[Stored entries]
────────────────
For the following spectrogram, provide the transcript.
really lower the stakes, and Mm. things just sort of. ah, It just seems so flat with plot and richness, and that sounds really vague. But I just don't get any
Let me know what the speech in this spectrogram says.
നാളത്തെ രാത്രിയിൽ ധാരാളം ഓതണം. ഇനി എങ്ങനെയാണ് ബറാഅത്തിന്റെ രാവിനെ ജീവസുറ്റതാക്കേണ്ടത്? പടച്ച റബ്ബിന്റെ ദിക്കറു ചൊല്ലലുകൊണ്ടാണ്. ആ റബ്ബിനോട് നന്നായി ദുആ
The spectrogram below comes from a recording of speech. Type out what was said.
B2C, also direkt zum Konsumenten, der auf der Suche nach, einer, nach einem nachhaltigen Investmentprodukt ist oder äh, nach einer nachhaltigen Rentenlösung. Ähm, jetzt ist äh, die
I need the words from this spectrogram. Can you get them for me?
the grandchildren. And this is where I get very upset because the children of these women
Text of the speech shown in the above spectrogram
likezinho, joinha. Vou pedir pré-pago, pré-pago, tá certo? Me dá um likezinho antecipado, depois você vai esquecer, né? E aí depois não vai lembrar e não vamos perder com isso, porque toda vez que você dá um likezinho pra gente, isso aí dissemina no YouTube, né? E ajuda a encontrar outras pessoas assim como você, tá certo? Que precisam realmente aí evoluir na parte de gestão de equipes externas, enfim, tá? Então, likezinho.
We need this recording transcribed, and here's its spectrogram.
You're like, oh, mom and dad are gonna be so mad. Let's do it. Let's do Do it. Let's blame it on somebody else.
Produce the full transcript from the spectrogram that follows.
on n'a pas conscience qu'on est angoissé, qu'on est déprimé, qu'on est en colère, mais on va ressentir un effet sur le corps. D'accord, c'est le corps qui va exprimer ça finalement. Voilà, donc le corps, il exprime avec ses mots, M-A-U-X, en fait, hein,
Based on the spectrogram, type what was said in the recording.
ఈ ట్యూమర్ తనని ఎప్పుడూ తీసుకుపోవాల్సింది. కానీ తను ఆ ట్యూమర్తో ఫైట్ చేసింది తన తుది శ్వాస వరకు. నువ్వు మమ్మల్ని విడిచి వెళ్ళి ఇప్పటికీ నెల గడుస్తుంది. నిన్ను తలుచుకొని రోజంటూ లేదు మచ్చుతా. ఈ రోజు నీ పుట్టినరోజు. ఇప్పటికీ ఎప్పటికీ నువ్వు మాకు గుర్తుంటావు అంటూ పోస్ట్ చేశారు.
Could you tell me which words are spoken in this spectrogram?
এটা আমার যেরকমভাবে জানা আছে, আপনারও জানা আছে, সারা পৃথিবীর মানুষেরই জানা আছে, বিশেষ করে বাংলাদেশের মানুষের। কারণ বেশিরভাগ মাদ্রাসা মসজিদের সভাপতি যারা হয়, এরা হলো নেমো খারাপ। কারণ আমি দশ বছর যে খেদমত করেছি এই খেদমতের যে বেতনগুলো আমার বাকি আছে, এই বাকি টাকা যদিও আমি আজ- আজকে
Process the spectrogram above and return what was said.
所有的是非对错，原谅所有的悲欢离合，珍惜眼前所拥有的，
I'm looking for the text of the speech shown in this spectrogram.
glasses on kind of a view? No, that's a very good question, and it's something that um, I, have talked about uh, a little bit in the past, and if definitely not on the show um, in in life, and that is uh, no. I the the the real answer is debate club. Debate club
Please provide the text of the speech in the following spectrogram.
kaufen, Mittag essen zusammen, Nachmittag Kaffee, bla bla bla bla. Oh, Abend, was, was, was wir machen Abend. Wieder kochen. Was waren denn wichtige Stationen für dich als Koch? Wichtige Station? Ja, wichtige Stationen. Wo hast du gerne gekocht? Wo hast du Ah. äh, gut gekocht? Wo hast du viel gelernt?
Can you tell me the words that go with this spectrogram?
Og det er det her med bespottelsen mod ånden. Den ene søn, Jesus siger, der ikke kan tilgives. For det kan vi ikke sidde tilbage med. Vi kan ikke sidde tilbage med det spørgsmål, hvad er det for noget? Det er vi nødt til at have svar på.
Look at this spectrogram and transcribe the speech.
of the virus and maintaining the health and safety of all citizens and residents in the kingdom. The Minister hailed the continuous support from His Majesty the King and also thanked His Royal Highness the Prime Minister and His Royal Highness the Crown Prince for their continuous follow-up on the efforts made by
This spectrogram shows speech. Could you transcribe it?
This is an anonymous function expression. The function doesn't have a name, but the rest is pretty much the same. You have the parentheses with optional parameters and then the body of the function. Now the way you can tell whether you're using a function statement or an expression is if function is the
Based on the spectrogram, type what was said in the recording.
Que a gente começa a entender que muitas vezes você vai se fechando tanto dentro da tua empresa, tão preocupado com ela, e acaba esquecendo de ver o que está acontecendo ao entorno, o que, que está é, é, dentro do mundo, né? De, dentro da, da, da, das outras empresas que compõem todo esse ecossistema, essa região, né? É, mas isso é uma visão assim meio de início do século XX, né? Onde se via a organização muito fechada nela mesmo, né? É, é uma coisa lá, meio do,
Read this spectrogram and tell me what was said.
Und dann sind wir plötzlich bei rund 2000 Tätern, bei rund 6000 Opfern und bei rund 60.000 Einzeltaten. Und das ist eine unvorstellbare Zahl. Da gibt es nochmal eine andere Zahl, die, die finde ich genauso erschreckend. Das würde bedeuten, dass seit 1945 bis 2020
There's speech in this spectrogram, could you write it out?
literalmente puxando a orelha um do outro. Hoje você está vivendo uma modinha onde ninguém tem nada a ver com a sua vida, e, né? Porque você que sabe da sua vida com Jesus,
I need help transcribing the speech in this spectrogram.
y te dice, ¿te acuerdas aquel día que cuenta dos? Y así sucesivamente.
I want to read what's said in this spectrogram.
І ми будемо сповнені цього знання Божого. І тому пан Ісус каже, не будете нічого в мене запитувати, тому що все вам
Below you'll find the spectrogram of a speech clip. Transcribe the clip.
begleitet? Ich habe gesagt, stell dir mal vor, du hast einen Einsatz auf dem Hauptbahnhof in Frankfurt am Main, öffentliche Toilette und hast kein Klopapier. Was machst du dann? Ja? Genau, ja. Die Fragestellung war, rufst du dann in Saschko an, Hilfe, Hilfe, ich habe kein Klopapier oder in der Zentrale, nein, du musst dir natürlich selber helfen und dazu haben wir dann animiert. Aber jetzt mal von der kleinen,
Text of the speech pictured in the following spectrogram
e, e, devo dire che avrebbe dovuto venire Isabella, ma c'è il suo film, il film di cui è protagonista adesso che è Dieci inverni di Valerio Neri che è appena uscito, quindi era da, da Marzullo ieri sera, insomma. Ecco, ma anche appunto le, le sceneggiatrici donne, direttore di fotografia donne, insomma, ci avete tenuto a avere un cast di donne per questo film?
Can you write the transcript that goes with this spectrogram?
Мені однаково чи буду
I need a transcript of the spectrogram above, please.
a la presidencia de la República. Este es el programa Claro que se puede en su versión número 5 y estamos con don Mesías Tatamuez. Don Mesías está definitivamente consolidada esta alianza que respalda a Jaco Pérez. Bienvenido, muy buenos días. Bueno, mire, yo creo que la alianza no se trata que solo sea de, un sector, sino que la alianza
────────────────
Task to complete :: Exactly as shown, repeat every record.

Your response ::
For the following spectrogram, provide the transcript.
really lower the stakes, and Mm. things just sort of. ah, It just seems so flat with plot and richness, and that sounds really vague. But I just don't get any
Let me know what the speech in this spectrogram says.
നാളത്തെ രാത്രിയിൽ ധാരാളം ഓതണം. ഇനി എങ്ങനെയാണ് ബറാഅത്തിന്റെ രാവിനെ ജീവസുറ്റതാക്കേണ്ടത്? പടച്ച റബ്ബിന്റെ ദിക്കറു ചൊല്ലലുകൊണ്ടാണ്. ആ റബ്ബിനോട് നന്നായി ദുആ
The spectrogram below comes from a recording of speech. Type out what was said.
B2C, also direkt zum Konsumenten, der auf der Suche nach, einer, nach einem nachhaltigen Investmentprodukt ist oder äh, nach einer nachhaltigen Rentenlösung. Ähm, jetzt ist äh, die
I need the words from this spectrogram. Can you get them for me?
the grandchildren. And this is where I get very upset because the children of these women
Text of the speech shown in the above spectrogram
likezinho, joinha. Vou pedir pré-pago, pré-pago, tá certo? Me dá um likezinho antecipado, depois você vai esquecer, né? E aí depois não vai lembrar e não vamos perder com isso, porque toda vez que você dá um likezinho pra gente, isso aí dissemina no YouTube, né? E ajuda a encontrar outras pessoas assim como você, tá certo? Que precisam realmente aí evoluir na parte de gestão de equipes externas, enfim, tá? Então, likezinho.
We need this recording transcribed, and here's its spectrogram.
You're like, oh, mom and dad are gonna be so mad. Let's do it. Let's do Do it. Let's blame it on somebody else.
Produce the full transcript from the spectrogram that follows.
on n'a pas conscience qu'on est angoissé, qu'on est déprimé, qu'on est en colère, mais on va ressentir un effet sur le corps. D'accord, c'est le corps qui va exprimer ça finalement. Voilà, donc le corps, il exprime avec ses mots, M-A-U-X, en fait, hein,
Based on the spectrogram, type what was said in the recording.
ఈ ట్యూమర్ తనని ఎప్పుడూ తీసుకుపోవాల్సింది. కానీ తను ఆ ట్యూమర్తో ఫైట్ చేసింది తన తుది శ్వాస వరకు. నువ్వు మమ్మల్ని విడిచి వెళ్ళి ఇప్పటికీ నెల గడుస్తుంది. నిన్ను తలుచుకొని రోజంటూ లేదు మచ్చుతా. ఈ రోజు నీ పుట్టినరోజు. ఇప్పటికీ ఎప్పటికీ నువ్వు మాకు గుర్తుంటావు అంటూ పోస్ట్ చేశారు.
Could you tell me which words are spoken in this spectrogram?
এটা আমার যেরকমভাবে জানা আছে, আপনারও জানা আছে, সারা পৃথিবীর মানুষেরই জানা আছে, বিশেষ করে বাংলাদেশের মানুষের। কারণ বেশিরভাগ মাদ্রাসা মসজিদের সভাপতি যারা হয়, এরা হলো নেমো খারাপ। কারণ আমি দশ বছর যে খেদমত করেছি এই খেদমতের যে বেতনগুলো আমার বাকি আছে, এই বাকি টাকা যদিও আমি আজ- আজকে
Process the spectrogram above and return what was said.
所有的是非对错，原谅所有的悲欢离合，珍惜眼前所拥有的，
I'm looking for the text of the speech shown in this spectrogram.
glasses on kind of a view? No, that's a very good question, and it's something that um, I, have talked about uh, a little bit in the past, and if definitely not on the show um, in in life, and that is uh, no. I the the the real answer is debate club. Debate club
Please provide the text of the speech in the following spectrogram.
kaufen, Mittag essen zusammen, Nachmittag Kaffee, bla bla bla bla. Oh, Abend, was, was, was wir machen Abend. Wieder kochen. Was waren denn wichtige Stationen für dich als Koch? Wichtige Station? Ja, wichtige Stationen. Wo hast du gerne gekocht? Wo hast du Ah. äh, gut gekocht? Wo hast du viel gelernt?
Can you tell me the words that go with this spectrogram?
Og det er det her med bespottelsen mod ånden. Den ene søn, Jesus siger, der ikke kan tilgives. For det kan vi ikke sidde tilbage med. Vi kan ikke sidde tilbage med det spørgsmål, hvad er det for noget? Det er vi nødt til at have svar på.
Look at this spectrogram and transcribe the speech.
of the virus and maintaining the health and safety of all citizens and residents in the kingdom. The Minister hailed the continuous support from His Majesty the King and also thanked His Royal Highness the Prime Minister and His Royal Highness the Crown Prince for their continuous follow-up on the efforts made by
This spectrogram shows speech. Could you transcribe it?
This is an anonymous function expression. The function doesn't have a name, but the rest is pretty much the same. You have the parentheses with optional parameters and then the body of the function. Now the way you can tell whether you're using a function statement or an expression is if function is the
Based on the spectrogram, type what was said in the recording.
Que a gente começa a entender que muitas vezes você vai se fechando tanto dentro da tua empresa, tão preocupado com ela, e acaba esquecendo de ver o que está acontecendo ao entorno, o que, que está é, é, dentro do mundo, né? De, dentro da, da, da, das outras empresas que compõem todo esse ecossistema, essa região, né? É, mas isso é uma visão assim meio de início do século XX, né? Onde se via a organização muito fechada nela mesmo, né? É, é uma coisa lá, meio do,
Read this spectrogram and tell me what was said.
Und dann sind wir plötzlich bei rund 2000 Tätern, bei rund 6000 Opfern und bei rund 60.000 Einzeltaten. Und das ist eine unvorstellbare Zahl. Da gibt es nochmal eine andere Zahl, die, die finde ich genauso erschreckend. Das würde bedeuten, dass seit 1945 bis 2020
There's speech in this spectrogram, could you write it out?
literalmente puxando a orelha um do outro. Hoje você está vivendo uma modinha onde ninguém tem nada a ver com a sua vida, e, né? Porque você que sabe da sua vida com Jesus,
I need help transcribing the speech in this spectrogram.
y te dice, ¿te acuerdas aquel día que cuenta dos? Y así sucesivamente.
I want to read what's said in this spectrogram.
І ми будемо сповнені цього знання Божого. І тому пан Ісус каже, не будете нічого в мене запитувати, тому що все вам
Below you'll find the spectrogram of a speech clip. Transcribe the clip.
begleitet? Ich habe gesagt, stell dir mal vor, du hast einen Einsatz auf dem Hauptbahnhof in Frankfurt am Main, öffentliche Toilette und hast kein Klopapier. Was machst du dann? Ja? Genau, ja. Die Fragestellung war, rufst du dann in Saschko an, Hilfe, Hilfe, ich habe kein Klopapier oder in der Zentrale, nein, du musst dir natürlich selber helfen und dazu haben wir dann animiert. Aber jetzt mal von der kleinen,
Text of the speech pictured in the following spectrogram
e, e, devo dire che avrebbe dovuto venire Isabella, ma c'è il suo film, il film di cui è protagonista adesso che è Dieci inverni di Valerio Neri che è appena uscito, quindi era da, da Marzullo ieri sera, insomma. Ecco, ma anche appunto le, le sceneggiatrici donne, direttore di fotografia donne, insomma, ci avete tenuto a avere un cast di donne per questo film?
Can you write the transcript that goes with this spectrogram?
Мені однаково чи буду
I need a transcript of the spectrogram above, please.
a la presidencia de la República. Este es el programa Claro que se puede en su versión número 5 y estamos con don Mesías Tatamuez. Don Mesías está definitivamente consolidada esta alianza que respalda a Jaco Pérez. Bienvenido, muy buenos días. Bueno, mire, yo creo que la alianza no se trata que solo sea de, un sector, sino que la alianza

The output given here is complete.